The objective of this study was to evaluate the association between executive function deficits (EFDs) and response to methylphenidate treatment in attention deficit hyperactivity disorder (ADHD) in adults. We conducted a 6-week, parallel design, randomized, placebo controlled study in adults with DSM-IV ADHD. Our psychometric index of executive function used standardized neuropsychological testing. We assessed behaviors reflective of EFDs using the Behavior Rating Inventory of Executive Function - Adult Version (BRIEF-A). Subjects with available measures of executive functioning (OROS-MPH N = 40; Placebo N = 47) were included for analysis. There was no difference in the percent of subjects completing the 6-week acute efficacy Phase I of the trial (100% [N = 40] vs. 98% [N = 46], p = 0.4). The mean daily dose at Phase I endpoint was 84.6 ± 31.6 mg (1.04 ± 0.29 mg/kg) OROSMPH and 100.5 ± 21.9 mg (1.20 ± 0.11 mg/kg) placebo (p = 0.0007). Based on the neuropsychological testing at the baseline assessment, 40% of the ADHD subjects (N = 35/87) were considered to have EFDs but 93% (N = 81) of subjects had ≥ 2 BRIEF-A clinical scale T-scores N65. Regardless of the definition used, however, EFDs did not impact the clinical response to OROS-MPH. This randomized clinical trial showed that executive function deficits do not moderate the response to methylphenidate and measures of executive function deficits are not associated with response to OROS-MPH.
|Translated title of the contribution||Are stimulants effective in the treatment of executive function deficits? Results from a randomized double blind study of OROS-methylphenidate in adults with attention deficit hyperactivity disorder|

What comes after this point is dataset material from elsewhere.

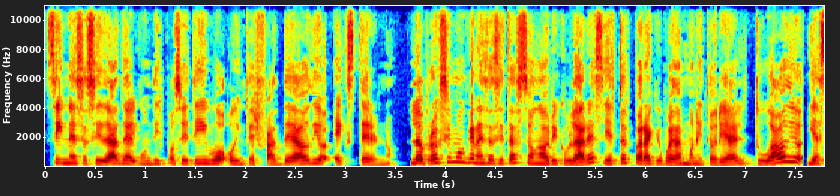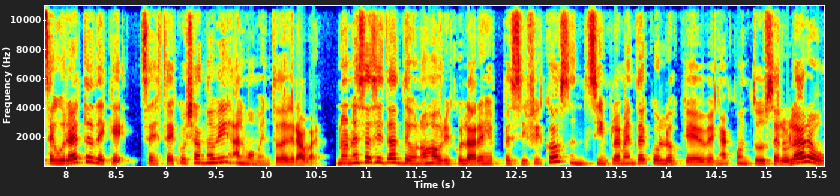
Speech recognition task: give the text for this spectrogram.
sin necesidad de algún dispositivo o interfaz de audio externo. Lo próximo que necesitas son auriculares y esto es para que puedas monitorear tu audio y asegurarte de que se esté escuchando bien al momento de grabar. No necesitas de unos auriculares específicos, simplemente con los que vengan con tu celular o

|Number of pages||8|
|State||Published - 2012|
- Attention deficit hyperactivity disorder
- Cognitive performance